Winter study is a month of grace period between fall and spring semester. Because of the easy workload (only one class that's pass/fail), it's also known as a time to binge watch and sleep for 12+ hours.
But I made a vow to myself that I wasn't going to repeat my habits from fall semester. I was going to get my work done early and be more involved on campus activities... but where do I start? The campus was going to be as dead as the winter and most clubs were in a hiatus.
Then I remembered what my first-generation orientation leader said: "I didn't know how to skate before, but by the end of winter study I was able to perform in the Ice Show!" She laughed as she remembered slipping on the ice countless many times before she learned to balance herself. "You could be a complete beginner and join. I know I did and I still had so much fun during the show," she remarked. Hearing her story solidified my decision. My life as a proactive Williams student was going to start with figure skating (*cue dramatic music).
I literally stumbled into the first practice. I recognized a few familiar faces here and there (I was bound to; it's such a small campus). But I would have never guessed so many students could figure skate and do it so well too! They did tricks that professionals did on TV; it was like watching the Sochi Olympics again.
These afternoon practices livened up my week and prevented me from getting attached to my bed. The chilly rink atmosphere flushed my cheeks, letting me know I was alive inside.
Slowly but steadily I became more comfortable with the ice. Once I was not deathly afraid of belly flopping on the ice again (it shall live as a painful memory), I was able to let myself go. By the end of the month I learned a few basic tricks like crossovers and spirals.
A month is a short time to choreograph and practice performances for an hour long show. I was time and time amazed at the intricacy of the group performances that synced so well with the music. Unfortunately, absences made group practices much more difficult as we fumbled to fill in the empty spots. But we pushed through together during the last few days and skated as a cohesive unit.
There was little time for celebration because the Ice Show was just around the corner. Everything was in order, from costumes to music; even our announcers were pumped up and ready to go. The dress rehearsal was fresh in our minds; how different could the actual show be?
Then came the audience. More and more people began to trickle in and fill up the benches that were empty for so long. How many people were there? They hardly filled up a quarter of the benches but their excited chatters seemed to fill up the entire rink.

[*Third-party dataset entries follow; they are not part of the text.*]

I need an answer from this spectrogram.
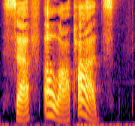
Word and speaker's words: cephalopods: of animals called cephalopodas you say it like this ceph allah pods cephalopods are strong and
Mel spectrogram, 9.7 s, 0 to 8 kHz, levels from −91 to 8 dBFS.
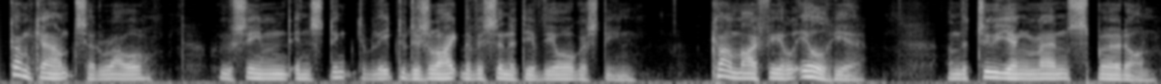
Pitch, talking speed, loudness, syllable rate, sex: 125 Hz, 160 wpm, -17 LUFS, 5.4 syllables/s, male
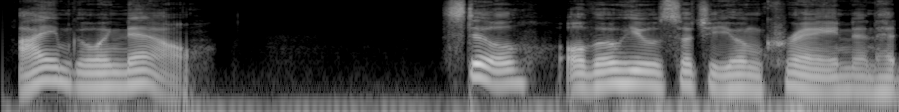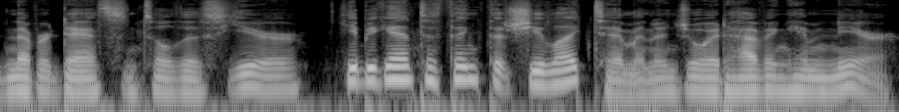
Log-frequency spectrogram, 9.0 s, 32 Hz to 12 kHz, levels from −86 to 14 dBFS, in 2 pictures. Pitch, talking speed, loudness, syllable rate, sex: 120 Hz, 215 wpm, -20 LUFS, 5.5 syllables/s, male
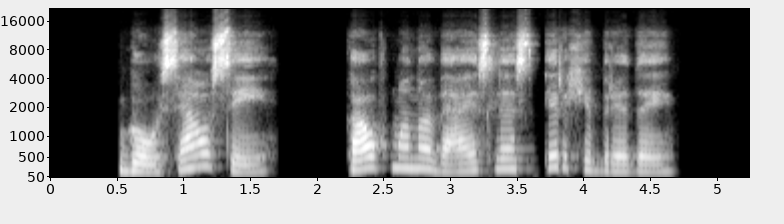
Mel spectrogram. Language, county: Lithuanian, Telšiai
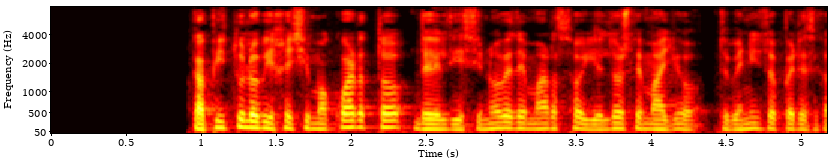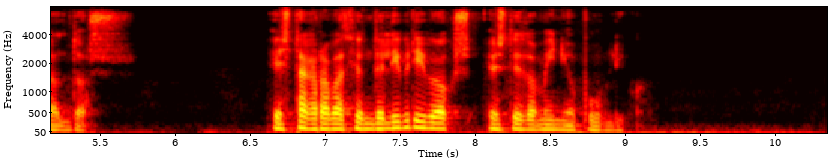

Many of my friends came extra early to wish me luck and expressed excitement over my part in the show. Some had a busy schedule ahead of them but made time to show me support. They genuinely cared about the Williams community at large and were interested in the efforts of small and dedicated groups on campus like the one I was in.
Now I knew for sure there were going to be many eyes watching my every move. I tried not to psych myself out, but my spazzing legs told me I was feeling the pressure.
Of course I knew we were bound to make mistakes... and we did make some here and there. What I didn't realize was how fun and thrilling it was to perform in front of so many people. Despite my shudders and one particularly noticeable fall (oof), I couldn't stop smiling. They were smiles emanating from my whole body that was feeling the blood rush even to my fingertips.
When I finally got off the ice after the victory lap at the end of the show, I was sorting through a peculiar mix of relief and sadness. Ah, this is exactly what you call bittersweet. Happy that the show finally happened but sad that this was it; I wasn't going to skate to Sir Duke again with my trio group in our fluttery dresses. Even if I do the show again next year, the performances that we practiced for so many times would only replay through the videos.
In the end I'm most grateful that I was on this figure skating journey. I made new friends, learned new skills, and experienced a feeling of accomplishment that I haven't felt so strongly since high school. Now I can dive into new experiences and feel comfortable with myself because I know I'm capable of meeting new challenges. Sure, figure skating and school work are not exactly in the same domain, but what I gained from winter study were newly gained confidence, determination, and self-awareness. I know that I can feel more engaged and dedicated to school activities in the coming semester--all because I spontaneously decided to join the figure skating club.
So when people ask, "What did you do during winter study?" for the next two weeks, I can say "Oh, I learned how to figure skate" with a knowing smile.